• [Instructions for the task]
When you repeat the entries below, please keep them exact and leave out the pictures.
== == ==
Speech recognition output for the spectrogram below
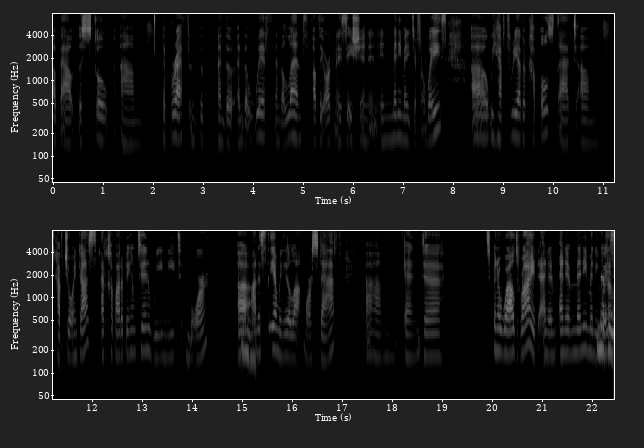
about the scope, um, the breadth, and the and the and the width and the length of the organization in, in many many different ways. Uh, we have three other couples that um, have joined us at Chabad of Binghamton. We need more, uh, mm. honestly, and we need a lot more staff. Um, and uh, it's been a wild ride, and in, and in many many Never ways,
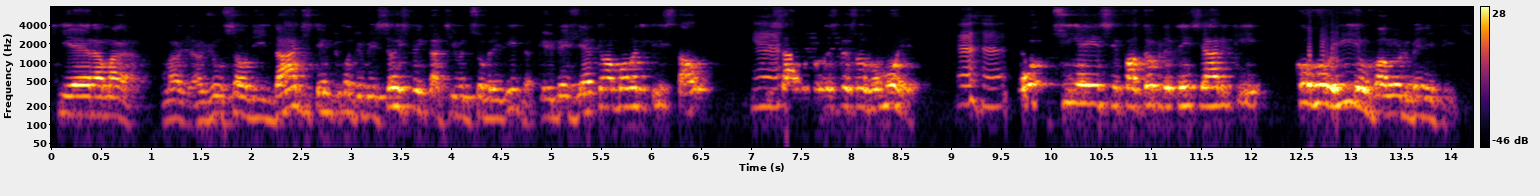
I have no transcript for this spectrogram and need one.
que era uma, uma junção de idade, tempo de contribuição e expectativa de sobrevida, porque o IBGE tem uma bola de cristal é. sabe quando as pessoas vão morrer. Uhum. Então, tinha esse fator previdenciário que corroía o valor do benefício.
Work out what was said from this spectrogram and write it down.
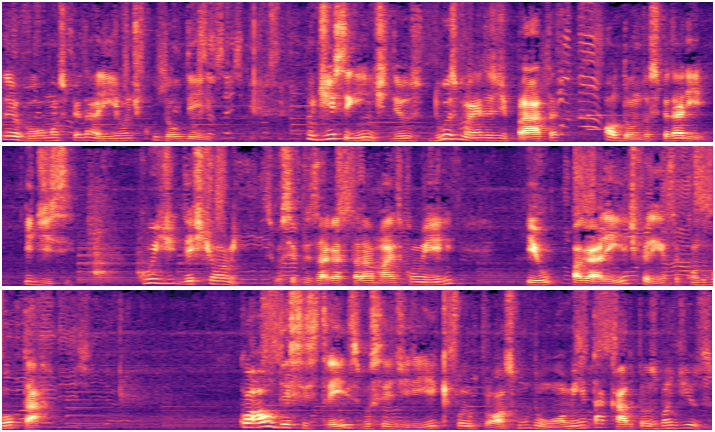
levou a uma hospedaria onde cuidou dele. No dia seguinte, deu duas moedas de prata ao dono da hospedaria e disse: Cuide deste homem. Se você precisar gastar mais com ele, eu pagarei a diferença quando voltar. Qual desses três você diria que foi o próximo do homem atacado pelos bandidos?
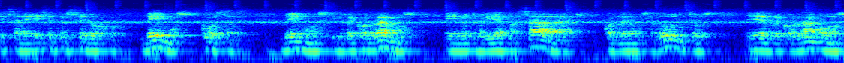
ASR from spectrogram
ese tercer ojo, vemos cosas, vemos y recordamos en nuestra vida pasada, cuando éramos adultos, eh, recordamos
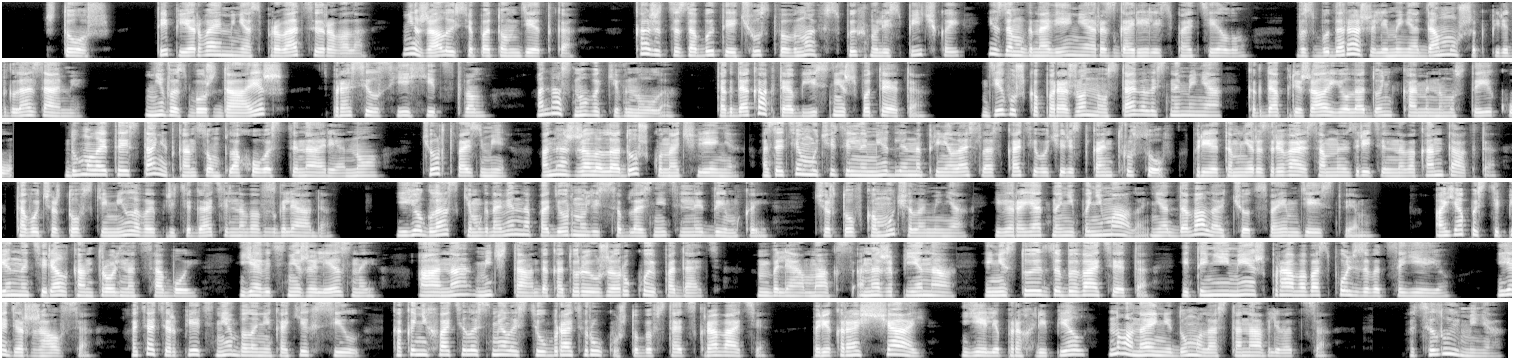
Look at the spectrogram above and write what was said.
Что ж, ты первая меня спровоцировала. Не жалуйся потом, детка. Кажется, забытые чувства вновь вспыхнули спичкой и за мгновение разгорелись по телу. Взбудоражили меня до мушек перед глазами. «Не возбуждаешь?» — спросил с ехидством. Она снова кивнула. «Тогда как ты объяснишь вот это?» Девушка пораженно уставилась на меня, когда прижала ее ладонь к каменному стояку. Думала, это и станет концом плохого сценария, но... Черт возьми, она сжала ладошку на члене, а затем мучительно медленно принялась ласкать его через ткань трусов, при этом не разрывая со мной зрительного контакта, того чертовски милого и притягательного взгляда. Ее глазки мгновенно подернулись соблазнительной дымкой. Чертовка мучила меня и, вероятно, не понимала, не отдавала отчет своим действиям. А я постепенно терял контроль над собой. Я ведь не железный, а она — мечта, до которой уже рукой подать. Бля, Макс, она же пьяна, и не стоит забывать это, и ты не имеешь права воспользоваться ею. Я держался, хотя терпеть не было никаких сил, как и не хватило смелости убрать руку, чтобы встать с кровати. «Прекращай!» — еле прохрипел, но она и не думала останавливаться. «Поцелуй меня!»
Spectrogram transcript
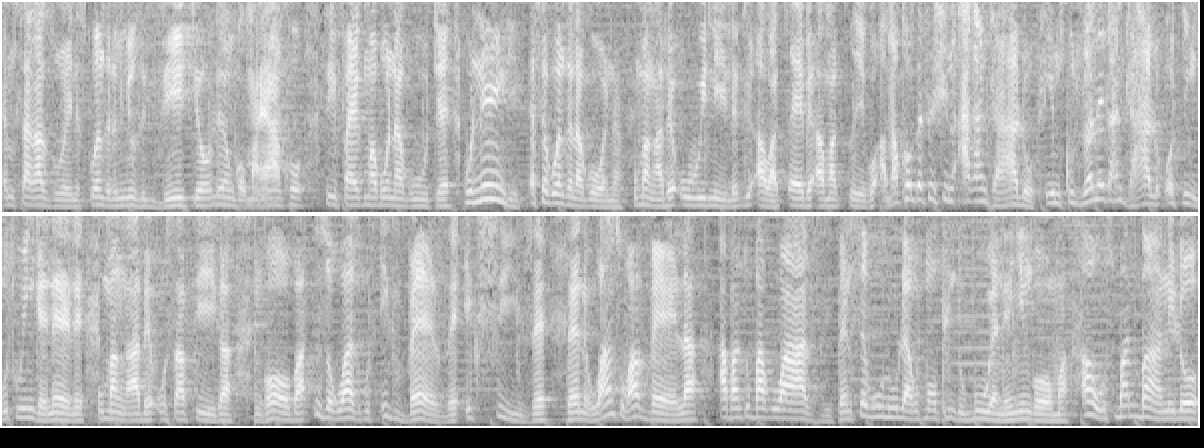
emsakazweni sikwenzele music video leyo ngoma yakho siyifake kumabona kude kuningi esekwenzela kona uma ngabe uwinile kwi-awacebe amaciko. Ama-competition akanjalo imqudlwane kanjalo odinga ukuthi uyingenele uma ngabe usafika ngoba izokwazi ukuthi ikuveze ikusize. Then once wavela abantu bakwazi then sekulula ukuthi uma uphinde ubuya nenye ingoma awu usibanibani lo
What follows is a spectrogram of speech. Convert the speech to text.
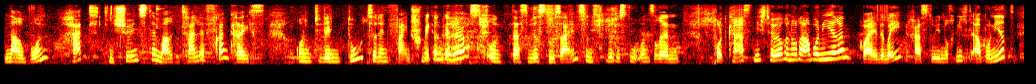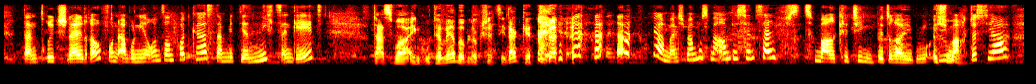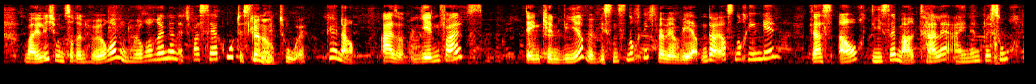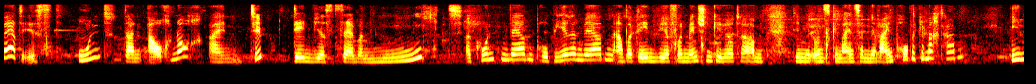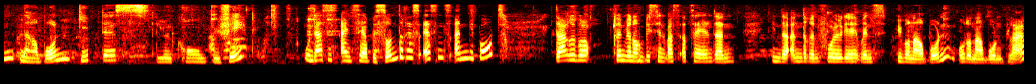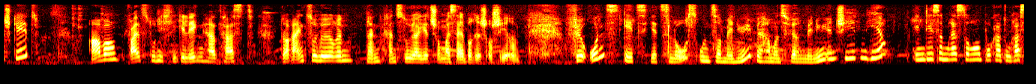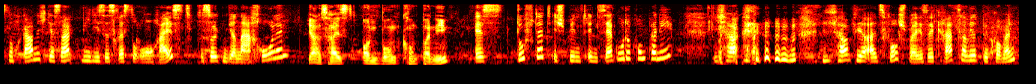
Narbonne hat die schönste Markthalle Frankreichs. Und wenn du zu den Feinschmeckern gehörst, und das wirst du sein, sonst würdest du unseren Podcast nicht hören oder abonnieren. By the way, hast du ihn noch nicht abonniert, dann drück schnell drauf und abonniere unseren Podcast, damit dir nichts entgeht. Das war ein guter Werbeblock, Schätze. Danke. ja, manchmal muss man auch ein bisschen Selbstmarketing betreiben. Ich mache das ja, weil ich unseren Hörern und Hörerinnen etwas sehr Gutes genau. damit tue. Genau. Also, jedenfalls denken wir, wir wissen es noch nicht, weil wir werden da erst noch hingehen, dass auch diese Markthalle einen Besuch wert ist. Und dann auch noch ein Tipp, den wir selber nicht erkunden werden, probieren werden, aber den wir von Menschen gehört haben, die mit uns gemeinsam eine Weinprobe gemacht haben. In Narbonne gibt es Le Grand Buffet und das ist ein sehr besonderes Essensangebot. Darüber können wir noch ein bisschen was erzählen dann in der anderen Folge, wenn es über Narbonne oder Narbonne Plage geht. Aber falls du nicht die Gelegenheit hast, da reinzuhören, dann kannst du ja jetzt schon mal selber recherchieren. Für uns geht es jetzt los, unser Menü. Wir haben uns für ein Menü entschieden hier in diesem Restaurant. Burkhard, du hast noch gar nicht gesagt, wie dieses Restaurant heißt. Das sollten wir nachholen. Ja, es heißt En Bon Compagnie. Es duftet. Ich bin in sehr guter Kompanie. Ich habe ich hab hier als Vorspeise gerade serviert bekommen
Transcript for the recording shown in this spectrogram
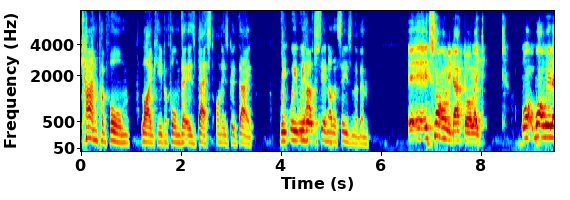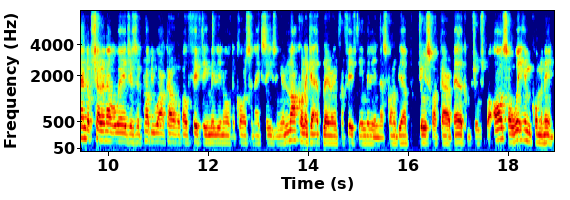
can perform like he performed at his best on his good day? We, we, we have to see another season of him. It, it's not only that though. Like what what we'll end up shelling out wages will probably work out about 15 million over the course of next season. You're not going to get a player in for 15 million that's going to be able to produce what Gareth Bale can produce. But also with him coming in,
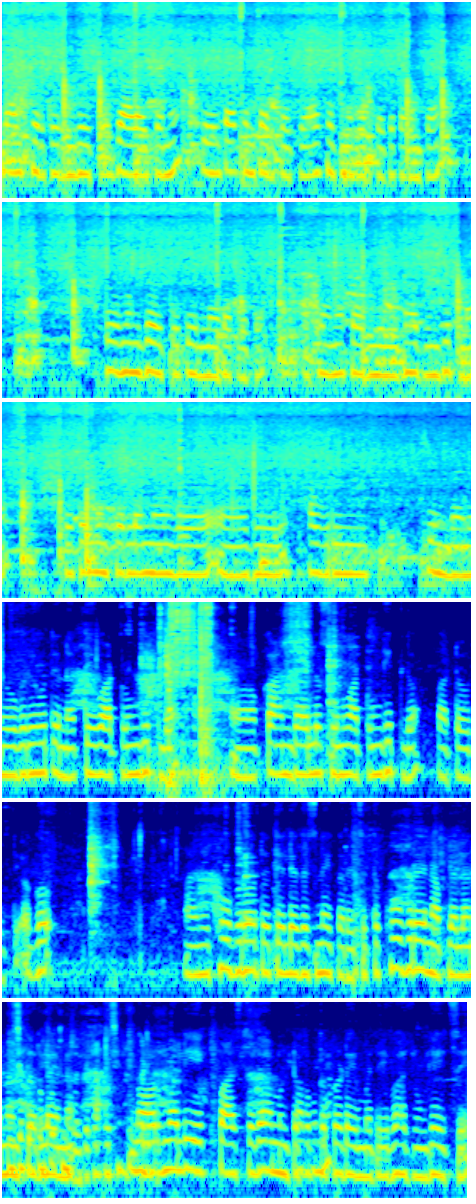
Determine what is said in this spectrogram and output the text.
लालसर करून घ्यायचं जाळायचं नाही. तेल टाकून परतायचं असंच नाही परतायचं कारण का तो मग जळतो तेल नाही टाकलं तर. छान असा मी भाजून घेतला. त्याच्यानंतरला मग जे आवरी शेंगदाणे वगैरे होते ना ते वाटून घेतलं. कांदा लसूण वाटून घेतलं पाटावरती. अगं आणि खोबरं होतं ते लगेच नाही करायचं. तर खोबरं आहे ना आपल्याला नंतरला आहे ना? नॉर्मली एक पाच ते दहा मिनटं फक्त कढईमध्ये भाजून घ्यायचे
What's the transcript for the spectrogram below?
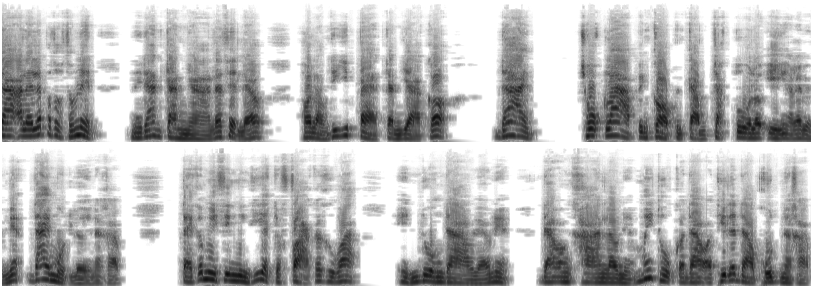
จาอะไรและประสบสำเร็จในด้านการงานและเสร็จแล้ว พอหลังที่ 28 กันยาก็ได้โชคลาภเป็นกอบเป็นกำจากตัวเราเองอะไรแบบเนี้ยได้หมดเลยนะครับ แต่ก็มีสิ่งหนึ่งที่อยากจะฝากก็คือว่าเห็นดวงดาวแล้วเนี่ย ดาวอังคารเราเนี่ยไม่ถูกกับดาวอาทิตย์และดาวพุธนะครับ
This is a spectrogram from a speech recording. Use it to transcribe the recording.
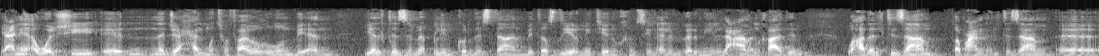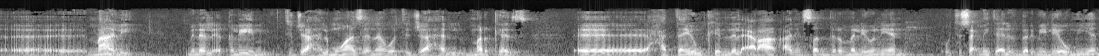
يعني أول شيء نجح المتفاوضون بأن يلتزم إقليم كردستان بتصدير 250 ألف برميل العام القادم وهذا التزام طبعا التزام مالي. من الإقليم تجاه الموازنة وتجاه المركز. حتى يمكن للعراق أن يصدر مليونين و900 ألف برميل يوميا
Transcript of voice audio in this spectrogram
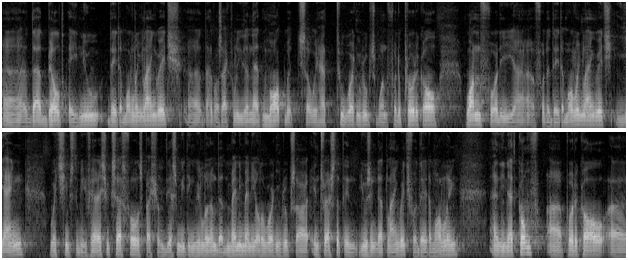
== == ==
• [Output of the task]
Speech recognition output for the spectrogram below
about the scope, um, the breadth, and the and the and the width and the length of the organization in, in many many different ways. Uh, we have three other couples that um, have joined us at Chabad of Binghamton. We need more, uh, mm. honestly, and we need a lot more staff. Um, and uh, it's been a wild ride, and in, and in many many Never ways,
I have no transcript for this spectrogram and need one.
que era uma, uma junção de idade, tempo de contribuição e expectativa de sobrevida, porque o IBGE tem uma bola de cristal é. sabe quando as pessoas vão morrer. Uhum. Então, tinha esse fator previdenciário que corroía o valor do benefício.
Work out what was said from this spectrogram and write it down.
levou a uma hospedaria onde cuidou dele. No dia seguinte, deu duas moedas de prata ao dono da hospedaria e disse: Cuide deste homem. Se você precisar gastar mais com ele, eu pagarei a diferença quando voltar. Qual desses três você diria que foi o próximo do homem atacado pelos bandidos?
ASR from spectrogram
ese tercer ojo, vemos cosas, vemos y recordamos en nuestra vida pasada, cuando éramos adultos, eh, recordamos
Look at the spectrogram above and write what was said.
Что ж, ты первая меня спровоцировала. Не жалуйся потом, детка. Кажется, забытые чувства вновь вспыхнули спичкой и за мгновение разгорелись по телу. Взбудоражили меня до мушек перед глазами. «Не возбуждаешь?» — спросил с ехидством. Она снова кивнула. «Тогда как ты объяснишь вот это?» Девушка пораженно уставилась на меня, когда прижала ее ладонь к каменному стояку. Думала, это и станет концом плохого сценария, но... Черт возьми, она сжала ладошку на члене, а затем мучительно медленно принялась ласкать его через ткань трусов, при этом не разрывая со мной зрительного контакта, того чертовски милого и притягательного взгляда. Ее глазки мгновенно подернулись соблазнительной дымкой. Чертовка мучила меня и, вероятно, не понимала, не отдавала отчет своим действиям. А я постепенно терял контроль над собой. Я ведь не железный, а она — мечта, до которой уже рукой подать. Бля, Макс, она же пьяна, и не стоит забывать это, и ты не имеешь права воспользоваться ею. Я держался, хотя терпеть не было никаких сил, как и не хватило смелости убрать руку, чтобы встать с кровати. «Прекращай!» — еле прохрипел, но она и не думала останавливаться. «Поцелуй меня!»
Spectrogram transcript
emsakazweni sikwenzele music video leyo ngoma yakho siyifake kumabona kude kuningi esekwenzela kona uma ngabe uwinile kwi-awacebe amaciko. Ama-competition akanjalo imqudlwane kanjalo odinga ukuthi uyingenele uma ngabe usafika ngoba izokwazi ukuthi ikuveze ikusize. Then once wavela abantu bakwazi then sekulula ukuthi uma uphinde ubuya nenye ingoma awu usibanibani lo
What follows is a spectrogram of speech. Convert the speech to text.
Narbonne hat die schönste Markthalle Frankreichs. Und wenn du zu den Feinschmeckern gehörst, und das wirst du sein, sonst würdest du unseren Podcast nicht hören oder abonnieren. By the way, hast du ihn noch nicht abonniert, dann drück schnell drauf und abonniere unseren Podcast, damit dir nichts entgeht. Das war ein guter Werbeblock, Schätze. Danke. ja, manchmal muss man auch ein bisschen Selbstmarketing betreiben. Ich mache das ja, weil ich unseren Hörern und Hörerinnen etwas sehr Gutes genau. damit tue. Genau. Also, jedenfalls denken wir, wir wissen es noch nicht, weil wir werden da erst noch hingehen, dass auch diese Markthalle einen Besuch wert ist. Und dann auch noch ein Tipp, den wir selber nicht erkunden werden, probieren werden, aber den wir von Menschen gehört haben, die mit uns gemeinsam eine Weinprobe gemacht haben. In Narbonne gibt es Le Grand Buffet und das ist ein sehr besonderes Essensangebot. Darüber können wir noch ein bisschen was erzählen dann in der anderen Folge, wenn es über Narbonne oder Narbonne Plage geht. Aber falls du nicht die Gelegenheit hast, da reinzuhören, dann kannst du ja jetzt schon mal selber recherchieren. Für uns geht es jetzt los, unser Menü. Wir haben uns für ein Menü entschieden hier in diesem Restaurant. Burkhard, du hast noch gar nicht gesagt, wie dieses Restaurant heißt. Das sollten wir nachholen. Ja, es heißt En Bon Compagnie. Es duftet. Ich bin in sehr guter Kompanie. Ich habe ich hab hier als Vorspeise gerade serviert bekommen
Transcript for the recording shown in this spectrogram
can perform like he performed at his best on his good day? We, we, we have to see another season of him. It, it's not only that though. Like what what we'll end up shelling out wages will probably work out about 15 million over the course of next season. You're not going to get a player in for 15 million that's going to be able to produce what Gareth Bale can produce. But also with him coming in,
Determine what is said in this spectrogram and output the text.
लालसर करून घ्यायचं जाळायचं नाही. तेल टाकून परतायचं असंच नाही परतायचं कारण का तो मग जळतो तेल नाही टाकलं तर. छान असा मी भाजून घेतला. त्याच्यानंतरला मग जे आवरी शेंगदाणे वगैरे होते ना ते वाटून घेतलं. कांदा लसूण वाटून घेतलं पाटावरती. अगं आणि खोबरं होतं ते लगेच नाही करायचं. तर खोबरं आहे ना आपल्याला नंतरला आहे ना? नॉर्मली एक पाच ते दहा मिनटं फक्त कढईमध्ये भाजून घ्यायचे
What's the transcript for the spectrogram below?
จาอะไรและประสบสำเร็จในด้านการงานและเสร็จแล้ว พอหลังที่ 28 กันยาก็ได้โชคลาภเป็นกอบเป็นกำจากตัวเราเองอะไรแบบเนี้ยได้หมดเลยนะครับ แต่ก็มีสิ่งหนึ่งที่อยากจะฝากก็คือว่าเห็นดวงดาวแล้วเนี่ย ดาวอังคารเราเนี่ยไม่ถูกกับดาวอาทิตย์และดาวพุธนะครับ
This is a spectrogram from a speech recording. Use it to transcribe the recording.
يعني أول شيء نجح المتفاوضون بأن يلتزم إقليم كردستان بتصدير 250 ألف برميل العام القادم وهذا التزام طبعا التزام مالي. من الإقليم تجاه الموازنة وتجاه المركز. حتى يمكن للعراق أن يصدر مليونين و900 ألف برميل يوميا
Transcript of voice audio in this spectrogram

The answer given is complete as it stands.